Mentors do more than lead scientists to the doorstep of STEM; they can offer support through each of the next steps and inevitable hurdles that every person faces in their career. Ochoa was rejected for her first application to NASA's Astronaut program and Panchanathan was declined for his first grant application to NSF. Both used the opportunity to not only improve themselves for the next round but find mentors to guide them. As Panchanathan said, "Rejection is a way of opening up new avenues and opportunities."

Ochoa used her first interview to connect with astronauts who noted the advantage of having operational experience. She pursued her private pilot's license to become more competitive, likely a factor that led to her acceptance in the subsequent selection. Panchanathan received feedback from his first proposal panel identifying weaknesses which he used to refine his ideas. He was certain that the refinements would be enough, however the next review panel was a different set of reviewers with different weakness to point out. He used those to improve his proposal and was not only successful the next time but had a much stronger research plan. "Failures teach you more than success.

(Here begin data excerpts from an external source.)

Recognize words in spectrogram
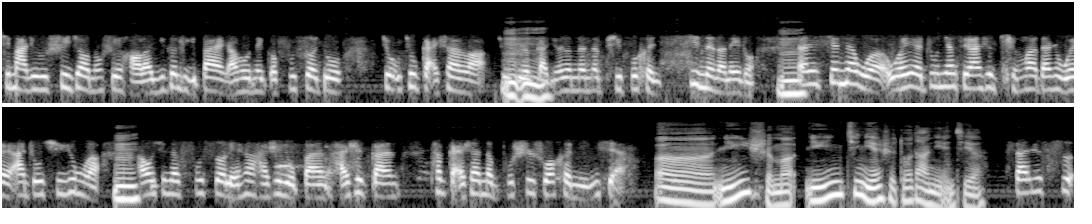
起码就是睡觉能睡好了，一个礼拜，然后那个肤色就就就改善了，就是嗯嗯感觉到那那皮肤很细嫩的那种。嗯但是现在我我也中间虽然是停了，但是我也按周期用了。嗯然后现在肤色脸上还是有斑，还是干，它改善的不是说很明显。呃，您什么？您今年是多大年纪？三十四，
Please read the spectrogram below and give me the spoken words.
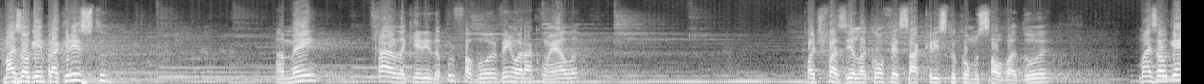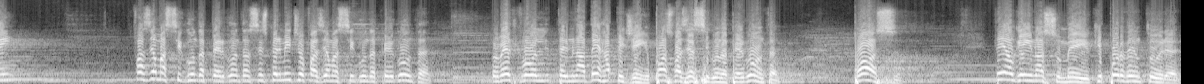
Mais alguém para Cristo? Amém? Carla, querida, por favor, vem orar com ela. Pode fazê-la confessar Cristo como Salvador. Mais alguém? Fazer uma segunda pergunta. Vocês permitem eu fazer uma segunda pergunta? Prometo que vou terminar bem rapidinho. Posso fazer a segunda pergunta? Posso? Tem alguém em nosso meio que porventura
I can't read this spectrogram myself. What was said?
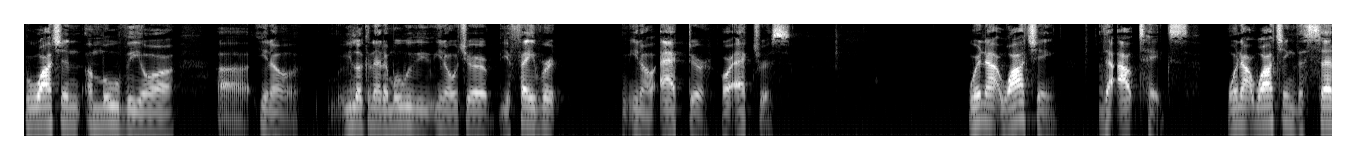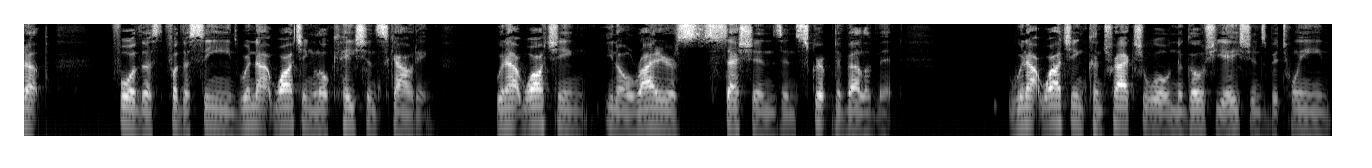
We're watching a movie or uh, you know, you're looking at a movie, you know, with your your favorite, you know, actor or actress. We're not watching the outtakes. We're not watching the setup for the for the scenes. We're not watching location scouting. We're not watching, you know, writers sessions and script development. We're not watching contractual negotiations between,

By not giving up, you learn more, you become more creative. Innovation itself is a successful failure."

Leading others

Both Panchanathan and Ochoa used their successes to act as mentors themselves. Panchanathan served as graduate mentor for several students, providing not only explicit mentorship on research processes, but implicit mentorship by modeling work/life balance, using his free time to engage in fun activities like hiking. He often advised his students "If you're not having fun with your work then what is the point? What can we do to make it fun?" Mentees still ask for his advice, not just about their careers, but about life, because they know he cares and wants them to succeed in all facets of their lives.

Ochoa acted as a mentor to astronauts coming up behind her in the program and implemented a formal mentor program when she became director of NASA's Space Johnson Center. She has also been an inspiring figure, speaking to the public and playing her flute in space (and later at the South Pole while working for the NSB) -- which in part led to three elementary schools being named in her honor.

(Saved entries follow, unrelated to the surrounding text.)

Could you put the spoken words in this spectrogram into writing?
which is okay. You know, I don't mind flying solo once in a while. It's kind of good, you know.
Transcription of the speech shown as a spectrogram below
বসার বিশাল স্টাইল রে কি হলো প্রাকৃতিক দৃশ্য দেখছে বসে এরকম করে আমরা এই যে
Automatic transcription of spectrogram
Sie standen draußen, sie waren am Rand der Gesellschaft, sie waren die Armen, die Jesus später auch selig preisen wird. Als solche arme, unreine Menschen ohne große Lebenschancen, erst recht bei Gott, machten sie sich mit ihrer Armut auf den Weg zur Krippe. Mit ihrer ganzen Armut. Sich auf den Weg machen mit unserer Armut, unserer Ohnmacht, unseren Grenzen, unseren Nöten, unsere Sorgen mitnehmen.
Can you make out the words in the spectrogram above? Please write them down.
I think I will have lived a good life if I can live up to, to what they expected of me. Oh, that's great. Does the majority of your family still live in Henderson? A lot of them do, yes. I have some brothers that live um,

dr  Panchanathan stands with students and professors with a life size person in a tardigrade costume
Credit: Amanda Greenwell/NSF

Bridging gaps

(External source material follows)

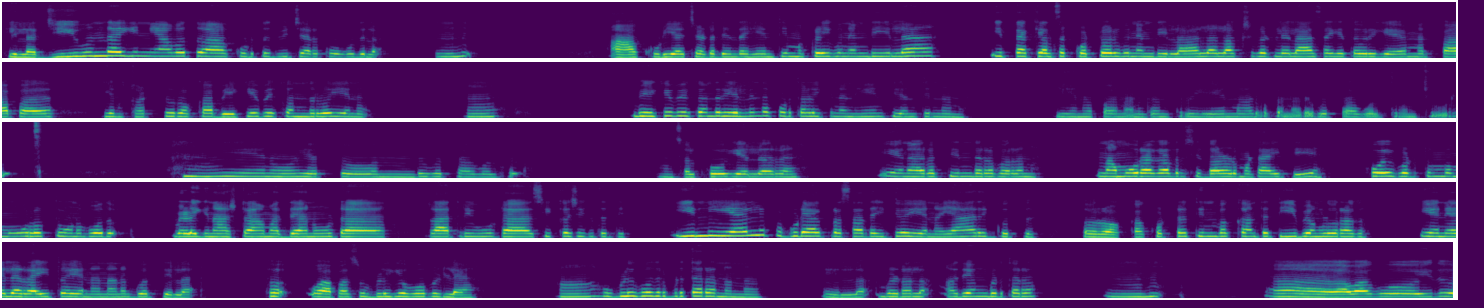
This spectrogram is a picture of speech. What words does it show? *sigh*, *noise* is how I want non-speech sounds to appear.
ಇಲ್ಲ, ಜೀವನದಾಗ ಇನ್ಯಾವತ್ತೂ ಆ ಕುಡ್ತದ ವಿಚಾರಕ್ಕೆ ಹೋಗುದಿಲ್ಲ. ಹ್ಮ್. ಆ ಕುಡಿಯೋ ಚಟದಿಂದ ಹೆಂಡತಿ ಮಕ್ಕಳಿಗೂ ನೆಮ್ಮದಿ ಇಲ್ಲ, ಇತ್ತ ಕೆಲ್ಸಕ್ಕೆ ಕೊಟ್ಟವ್ರಿಗೂ ನೆಮ್ಮದಿ ಇಲ್ಲ. ಅಲ್ಲ, ಲಕ್ಷಗಟ್ಲೆ ಲಾಸ್ ಆಗೈತೆ ಅವರಿಗೆ ಮತ್ತು ಪಾಪ ಏನು ಕಟ್ಟು ರೊಕ್ಕ ಬೇಕೇ ಬೇಕಂದ್ರು ಏನು. ಹಾಂ. ಬೇಕೇ ಬೇಕಂದ್ರೆ ಎಲ್ಲಿಂದ ಕೊಡ್ತಾಳೆ ನಾನು ಹೆಂಡತಿ ಅಂತೀನಿ ನಾನು. ಏನಪ್ಪ ನನಗಂತರೂ ಏನು ಮಾಡ್ಬೇಕು ಅನ್ನೋದೇ ಗೊತ್ತಾಗೋಲ್ತು ಒಂಚೂರು. ಏನು ಎತ್ತು ಒಂದು ಗೊತ್ತಾಗೋಲ್ತು. ಒಂದು ಸ್ವಲ್ಪ ಹೋಗಿ ಎಲ್ಲಾರ ಏನಾರ ತಿಂದರ ಬರೋಣ. ನಮ್ಮೂರಾಗಾದ್ರೆ ಸಿದ್ಧಾರೂಢ ಮಠ ಐತಿ. ಹೋಗಿ ಕೊಟ್ಟು ತುಂಬ ಮೂರು ಹೊತ್ತು ಉಣ್ಬೋದು. ಬೆಳಗ್ಗೆ ನಾಷ್ಟ ಮಧ್ಯಾಹ್ನ ಊಟ, ರಾತ್ರಿ ಊಟ ಸಿಕ್ಕ ಸಿಗ್ತತಿ. ಇಲ್ಲಿ ಎಲ್ಲಿ ಗುಡಿಯಾಗ ಪ್ರಸಾದ ಐತೋ ಏನೋ ಯಾರಿಗೆ ಗೊತ್ತು? ರೊಕ್ಕ ಕೊಟ್ಟು ತಿನ್ಬೇಕಂತ ತೀ ಬೆಂಗಳೂರಾಗ. ಏನೆಲ್ಲ ರೈತೋ ಏನೋ ನನಗೆ ಗೊತ್ತಿಲ್ಲ. ಥೋ, ವಾಪಸ್ ಹುಬ್ಳಿಗೆ ಹೋಗ್ಬಿಡ್ಲ್ಯಾ ಹಾಂ ಹುಬ್ಳಿಗೆ ಹೋದ್ರೆ ಬಿಡ್ತಾರ ನನ್ನ? ಇಲ್ಲ, ಬಿಡಲ್ಲ. ಅದು ಹೆಂಗೆ ಬಿಡ್ತಾರ? ಹ್ಞೂ ಅವಾಗೂ ಇದು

One of the biggest challenges to closing the inequity gaps in STEM is access to opportunity. Panchanathan highlighted the value of exposure to a wide range of situations and people, noting that the more young people experience, the more likely they are to find a topic that resonates. One of the approaches of the missing millions campaign is to create more opportunities for young people to see people who look like them who value education and STEM so they can envision themselves in their shoes.

This in turn creates a community of practice that supports underrepresented groups in STEM through all stages of their careers, from first spark through all the challenges and turns their lives will take. Surely, professionals in the NSF STEM community can step up as mentors. They can look to the examples of Panchanathan and Ochoa for inspiration.

About the Author

Grace Malato
Science Writer

Grace Malato earned a BS in Wildlife Biology from the University of Montana and an MS in Biology from DePaul University. After working as a Molecular Biologist at Argonne National Lab using CRISPR systems she was awarded a Presidential Management Fellowship at NSF. After completing her fellowship in the office of Molecular and Cellular Biology she stayed on as a biologist for several more years before moving to the Office of Legislative and Public Affairs where she is now a science writer.